It’s being called “taking a step back” by the chair of Calgary city council’s community services committee.
A number of recommendations on a mental health and addiction strategy framework were defeated at a meeting on Wednesday.
The decision comes in the wake of council directing administration to find $60 million in cuts to this year’s operating budget.
Last year, city council approved up to $25 million over five years for a mental health and addiction strategy.
A proposal to earmark $1 million to test initiatives while a strategy is being worked on was defeated.
What is going forward instead is a proposal for the mayor’s office to reach out to the province to set up a meeting with the associate minister of mental health and addictions.
“All we’re trying to do that with a new government that’s in place is to take a step back to make sure we’re on the same page,” said Ward 13 Councillor Diane Colley-Urquhart, the chair of the committee.

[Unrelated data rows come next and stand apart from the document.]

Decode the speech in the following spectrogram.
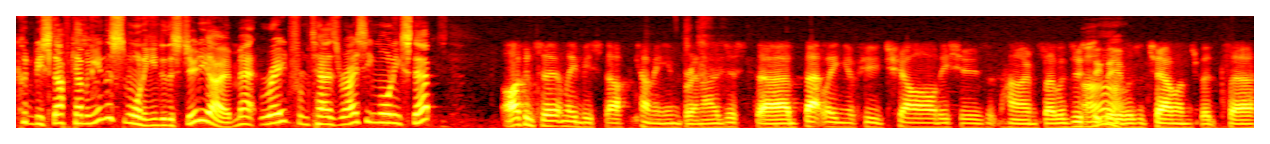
couldn't be stuff coming in this morning into the studio. Matt Reid from Tas Racing. Morning, Snap. I could certainly be stuffed coming in, Breno. Just uh, battling a few child issues at home, so logistically Oh. it was a challenge. But uh,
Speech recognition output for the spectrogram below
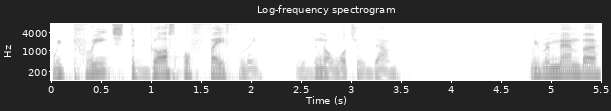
We preach the gospel faithfully, we do not water it down. We remember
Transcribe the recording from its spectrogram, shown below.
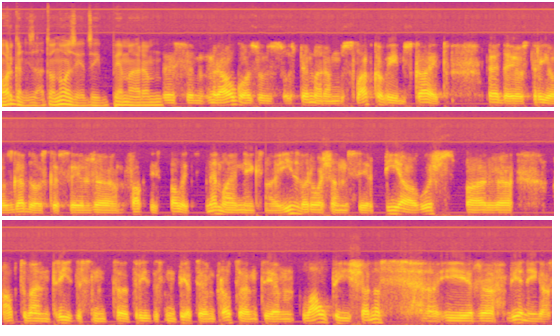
organizēto noziedzību, piemēram. Es um, raugos uz, uz piemēram, uz slepkavību skaitu pēdējos trijos gados, kas ir uh, faktiski palicis nemainīgs. Izvarošanas ir pieaugušas par uh, aptuveni 30-35% laupīšanas eh, ir eh, vienīgās,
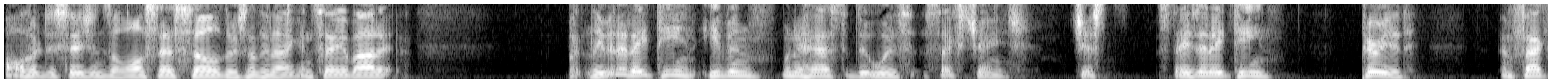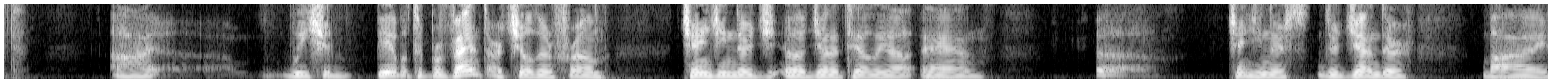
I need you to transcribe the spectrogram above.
all her decisions. The law says so. There's nothing I can say about it. But leave it at 18, even when it has to do with sex change. Just stays at 18, period. In fact, uh, we should be able to prevent our children from changing their uh, genitalia and uh, changing their their gender by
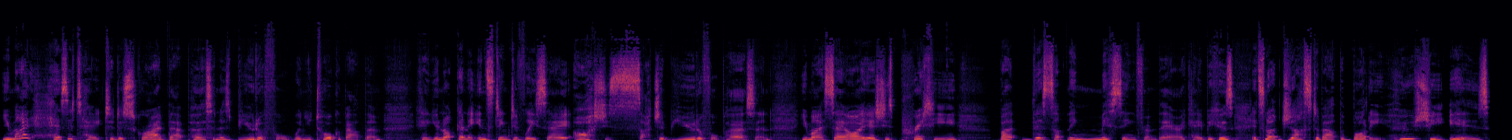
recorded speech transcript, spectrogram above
You might hesitate to describe that person as beautiful when you talk about them. Okay, you're not going to instinctively say, "Oh, she's such a beautiful person." You might say, "Oh, yeah, she's pretty," but there's something missing from there, okay? Because it's not just about the body. Who she is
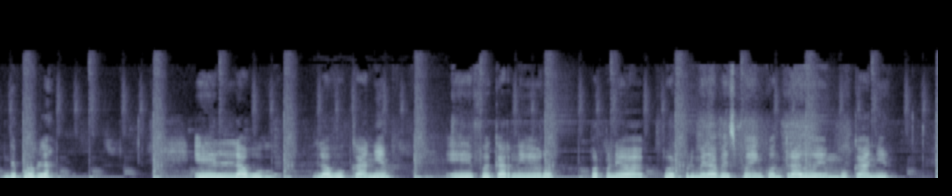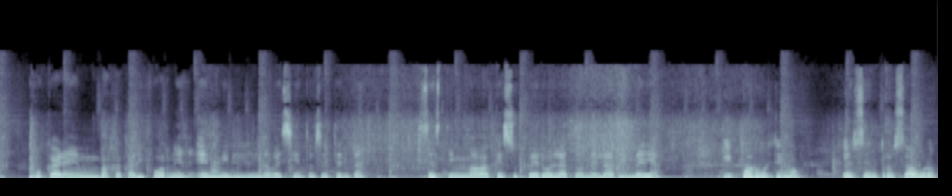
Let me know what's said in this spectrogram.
de Puebla. El, la, eh, fue carnívoro, por primera, por primera, vez fue encontrado en Bocania, Bocara en Baja California en 1970 se estimaba que superó la tonelada y media. Y por último, el centrosauro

Colley-Urquhart would like to see a coordinated provincial strategy that can be developed using the work already done by the city and it’s partners such as AHS on a mental health and addiction framework.
The committee did approve spending $3 million to maintain current programs already being funded that have shown positive results, but it also rejected administration coming back with a mental health and addictions strategy and implementation plan by the end of next year.
Colley-Urquhart said she expects many programs that come forward will get an extra level of scrutiny, as the city looks to cut down on expenditures, especially programs which are provincial responsibility.
“Over the years we’ve waded into a lot of areas, whether it be the 10-year plan to end homelessness, affordable housing, low-income passes or mental health and addictions.
While committee rejected a number of items, the report still has to go to the full city council for approval or rejection.